Summer - Swim Suit Season & Body Acceptance
The signs of summer are here. Birds chirping, grass turning from brown to a lush green, temperatures slowly creeping up. And of course, the appearance of ads and "tips" geared to getting ready for swim-suit season. It's hard to escape once it gets warm enough to head out to the beach, and these messages can feed into the negative self-talk and body bashing that go hand in hand with an eating disorder. So how do we combat the constant fat-talk and weight-loss focus that regularly comes with summertime?
First, it's important to notice how these messages effect you. If you find that when logging on to the internet, your self-esteem and body image automatically plummet, and thoughts of what you can do to change your body start to pop, that’s a sure sign that the eating disorder or negative body image is being called to the front lines. Recognizing how these thoughts then influence your actions can also bring some insight – do you follow up on these messages and search for the latest diet tips? Do you automatically go to your mirror and engage in a shape check, inspecting your body from head to toe? Do you call your friends and engage in a toxic conversation that is focused on how much you dislike your bodies? Noticing the behaviors that you engage in that reinforce these messages can give you some helpful information on what you need to do to fight back against those destructive thoughts.

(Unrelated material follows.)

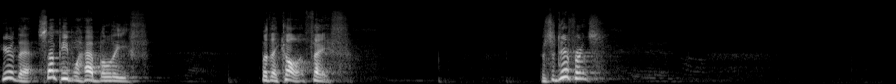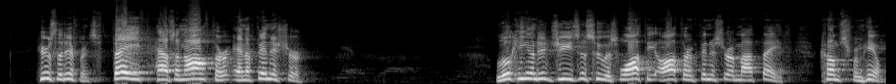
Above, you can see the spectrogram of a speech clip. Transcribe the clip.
Hear that. Some people have belief, but they call it faith. There's a difference. Here's the difference faith has an author and a finisher. Looking unto Jesus, who is what? The author and finisher of my faith, comes from him.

Improving body image and fostering greater body acceptance is the best way to combat our society’s pressures to conform to the “perfect body” ideal. Here are some ways to say NO when these ads are calling out to you:

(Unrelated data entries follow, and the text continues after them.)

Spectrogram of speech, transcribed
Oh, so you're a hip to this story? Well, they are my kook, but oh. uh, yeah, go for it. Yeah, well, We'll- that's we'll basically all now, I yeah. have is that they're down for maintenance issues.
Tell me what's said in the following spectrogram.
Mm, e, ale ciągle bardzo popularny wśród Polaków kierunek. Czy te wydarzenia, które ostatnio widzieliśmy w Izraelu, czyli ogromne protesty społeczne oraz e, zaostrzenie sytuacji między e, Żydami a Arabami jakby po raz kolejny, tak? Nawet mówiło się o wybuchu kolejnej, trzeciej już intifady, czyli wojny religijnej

Shut down fat talk. When you notice your friends or family engaging in unhelpful conversations about their own (or others’) bodies, speak up, or remove yourself from the conversation. Hearing negative comments about body shape and size fuels the eating disorder and the body dissatisfaction that many people struggle with - why give it more ammo to work with?
Interrupt shape-checking. If you catch yourself looking in the mirror and scrutinizing your body, or if you are constantly changing outfits, stop yourself and ask "what is this really accomplishing?". Body acceptance means giving your body permission to be exactly as it is, and treating it in a kind, compassionate way, regardless of it's size or shape.

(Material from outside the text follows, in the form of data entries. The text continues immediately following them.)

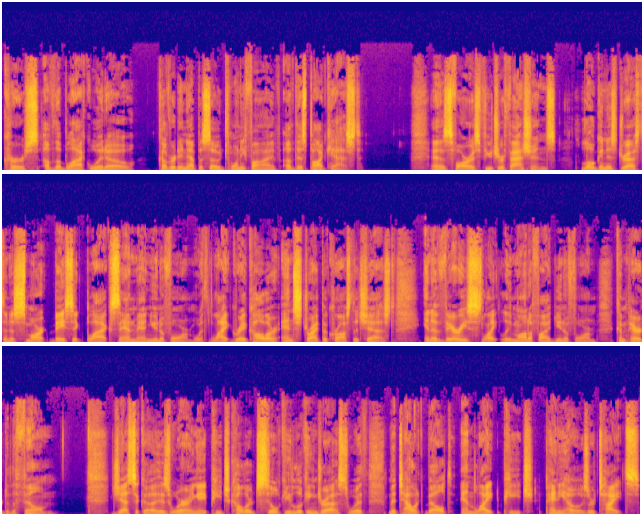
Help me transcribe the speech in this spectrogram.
Curse of the Black Widow, covered in episode 25 of this podcast. As far as future fashions, Logan is dressed in a smart, basic black Sandman uniform with light gray collar and stripe across the chest, in a very slightly modified uniform compared to the film. Jessica is wearing a peach colored, silky looking dress with metallic belt and light peach pantyhose or tights.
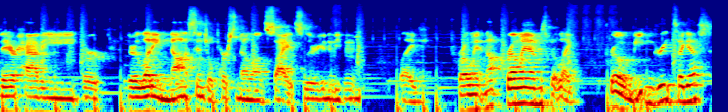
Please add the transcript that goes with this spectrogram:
they're having or they're letting non-essential personnel on site, so they're going to be mm-hmm. like pro not pro ams, but like pro meet and greets, I guess,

Engage in physical self-care. Take time to treat your body nicely, by nurturing it in a loving, accepting way. Get yourself a pedicure, put on a nice lotion, take a bath, get a massage. Show your body that you accept it through positive, soothing actions.
Use body affirmations. I know, they’re not your favorite, but they work! Choose positive statements that focus on how you want to feel about your body, and the relationship you are working on building with it. Examples are: I choose to reject negative body talk and view my body as a part of my whole being. I am working on accepting my body as it is. There are many affirmations online that are positive and helpful – just beware of those that focus on weight loss or changing your body.
GO TO THE BEACH! Regardless of what your body looks like, you have the right to participate in whatever summer activities you want. Focusing on the negative aspects of your body takes away all of the other experiences that go along with the summer months – enjoying the warm weather, time with friends and family, engaging with nature, travelling, etc. Take some time to reflect on what you get out of these experiences, and what you want to focus on as you are engaging in the activity.
Manoevering through the many ads, posts, images, and articles that bombard us daily about how we should dislike our bodies can be difficult. Taking time to practise each of the above actions can help you to separate from the messages and work towards body acceptance!